There’s also value in converting this oil into fuel oil by turning it into biodiesel, a net-zero or low-carbon fuel that is very similar to diesel. If done in a careful manner, the oil can be turned into high-quality biodiesel that can then be used as home heating oil or can be put in a car, Assanis said.

In the past, restaurants would have to pay to dispose of their used oil. However, restaurants are able to have it disposed for free or even get paid for their used oil, especially since there’s a secondary use for it.

“The issue is now if someone is going in and stealing their oil, they were using that additional revenue probably to discount some of the cost of running the restaurant,” Assanis said. “And usually that cost that’s lost there gets passed on to the customer because they can’t offset it.”

Jeff Yasinski is co-owner of D&W Alternative Energy, a New Jersey company that collects and recycles used cooking oil from restaurants in New Jersey, Pennsylvania and Delaware. For over a decade, D&W has had to struggle with cooking oil theft. Currently, Yasinski estimates that 30-35% of their cooking oil is being stolen per week.

Even with the outdoor cooking oil containers that restaurants use becoming more secure, thieves still find ways to steal it, usually with the help of oxyacetylene torches and angle grinders that leave the containers destroyed.

“We’ve personally reached out to the FBI, the State Commission of Investigation, pretty much every local police department in the New Jersey, Pennsylvania area,” Yasinski said. “Occasionally they’ll catch one little cargo van with two guys in it, but you got to cut the head off the snake, not the [tail],” he added.

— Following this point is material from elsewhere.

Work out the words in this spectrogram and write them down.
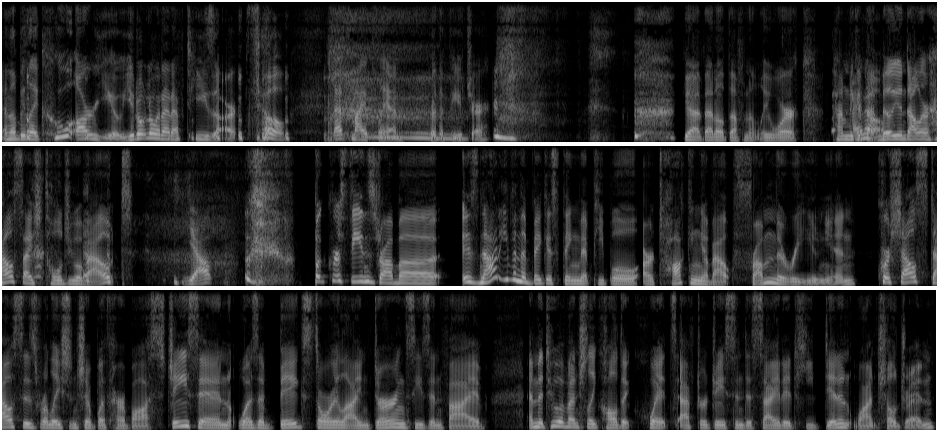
And they'll be like, Who are you? You don't know what NFTs are. So that's my plan for the future. Yeah, that'll definitely work. Time to get that million dollar house I told you about. Yep. but Christine's drama is not even the biggest thing that people are talking about from the reunion. Chrishell Stause's relationship with her boss, Jason, was a big storyline during season five, and the two eventually called it quits after Jason decided he didn't want children.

The theft is fueled by the people who are willing to buy the stolen used oil, and according to Yasinski, it is no secret who they are.

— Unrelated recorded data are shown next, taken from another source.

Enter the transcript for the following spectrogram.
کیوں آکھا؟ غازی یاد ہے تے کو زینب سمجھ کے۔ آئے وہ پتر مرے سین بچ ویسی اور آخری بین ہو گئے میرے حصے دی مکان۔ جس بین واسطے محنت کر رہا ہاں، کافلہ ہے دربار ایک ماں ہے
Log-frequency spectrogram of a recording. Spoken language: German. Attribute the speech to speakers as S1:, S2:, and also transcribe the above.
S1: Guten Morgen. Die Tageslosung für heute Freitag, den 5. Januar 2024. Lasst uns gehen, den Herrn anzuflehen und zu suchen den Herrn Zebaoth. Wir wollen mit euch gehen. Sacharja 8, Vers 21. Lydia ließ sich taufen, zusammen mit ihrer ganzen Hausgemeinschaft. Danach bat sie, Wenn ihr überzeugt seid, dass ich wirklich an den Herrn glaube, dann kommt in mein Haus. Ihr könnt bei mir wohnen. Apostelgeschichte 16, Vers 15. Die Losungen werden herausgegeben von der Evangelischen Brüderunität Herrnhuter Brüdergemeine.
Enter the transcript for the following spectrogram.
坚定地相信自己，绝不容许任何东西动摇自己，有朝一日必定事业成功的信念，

“There’s three big outfits in New Jersey that [are] buying a lot of stolen oil, and pretty much all of that stolen oil that’s aggregated at those three places then gets sold on through one specific trading house,” Yasinski explained.

“That one specific trading house supplies one of the very biggest renewable diesel producers in the world, and they know it. Everybody down the chain knows it. It’s frustrating,” he further elaborated.

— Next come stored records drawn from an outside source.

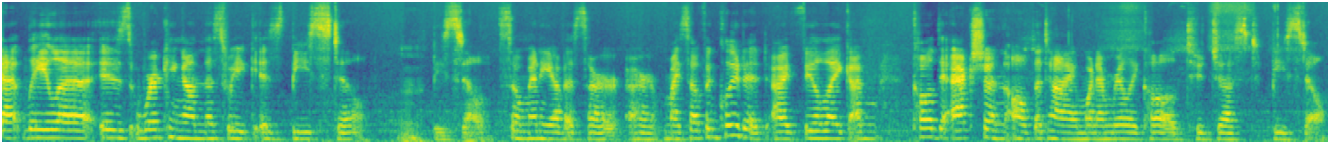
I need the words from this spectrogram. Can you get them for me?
that Layla is working on this week is be still. Hmm. Be still. So many of us are, are, myself included. I feel like I'm called to action all the time when I'm really called to just be still.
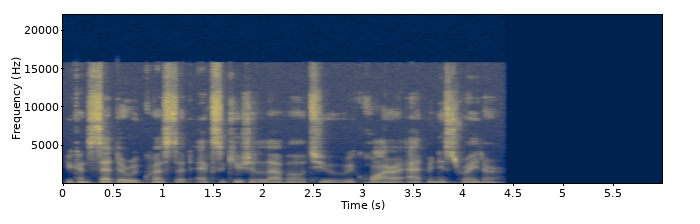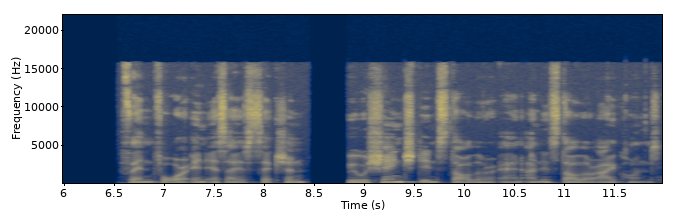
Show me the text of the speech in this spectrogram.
you can set the requested execution level to require administrator. Then for NSIS section, we will change the installer and uninstaller icons.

Yasinski suggests that restaurants move the oil containers inside, where thieves are less likely to steal it. He also recommends familiarizing yourself with the service provider.

“I can’t tell you how many times I’ve gone to a restaurant trying to pick up a new account, and they thought that they were being serviced by whoever’s container was out there, but in reality, their oil has just been stolen over and over and over again,” he said.

“And the company who dropped that container five years ago hasn’t been there in five years, because every time they go there, there’s no oil there,” Yasinski added.

It’s important to make sure that the service provider being used is legitimate by checking information such as the Department of Transportation numbers on the truck. Otherwise, instead of just the oil being taken, your money can be going along with it.

Suffolk County police car. File photo

The Suffolk County Police Department arrested a Staten Island man early Friday morning after officers allegedly found him stealing 800 pounds of cooking oil from two local restaurants.

Police said the officers, Daniel Denig and John McAleavey of the 2nd Precinct, were patrolling in Huntington at 6 a.m. when they spotted a man stealing cooking oil from a holding container behind the New York Avenue businesses, New York Pizza and New China Restaurant.

The two restaurants, in a strip of stores off of New York Avenue just west of Lowndes Avenue, put their used cooking oil into that holding container, police said, and the container is owned by Newark-based biofuel recycling company Darling International.

Officers arrested the suspect, 36-year-old Joskey Henry, and charged him with petit larceny. The suspect is a resident of a neighborhood in northeastern Staten Island, near the Verrazano-Narrows Bridge.

Attorney information for the defendant was not immediately available.

A police department spokesperson said in a phone interview Friday that Henry’s vehicle was “impounded for evidence,” but the exact details of the vehicle’s connection to the crime were not immediately clear.

Police are still investigating the case.